Republican legislators reportedly oppose the Biden administration’s request for a temporary extension of a historic science and technology deal with China because they claim Beijing has utilized the agreement to further its security and military goals.
The agreement’s extension would keep it in effect for an additional six months and give the United States time “to undertake negotiations to amend and strengthen the terms,” a State Department official said on Wednesday.
The agreement establishes the guidelines for government-level cooperation on scientific research.
China’s Foreign Ministry stated that it was ready to have frank discussions on the matter with the United States and expressed the hope that both nations would “work together to promote an early renewal” of the deal.
The 1979 normalization of relations between the two countries led to the signing of this agreement, which marked the beginning of a new era of scientific collaboration and led to advancements in fields like clean energy and public health.
However, as competition between the two countries has grown, the agreement has come under increased scrutiny.
Rep. Mike Gallagher (R-Wis.), chairman of the select committee on China in the U.S. House of Representatives, and nine other Republican members of Congress wrote to Secretary of State Antony Blinken in June pleading with him not to extend the deal before its deadline of August 27.
The letter made the case that by granting China access to cutting-edge American research, the deal was assisting China’s military modernisation.
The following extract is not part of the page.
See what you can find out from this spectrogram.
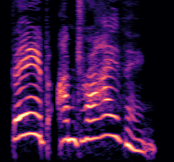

A bill that would compel the secretary of state to notify Congress 30 days in advance of any new agreement to collaborate with China on science and technology was put out this week by three Republican members of the House select committee on China.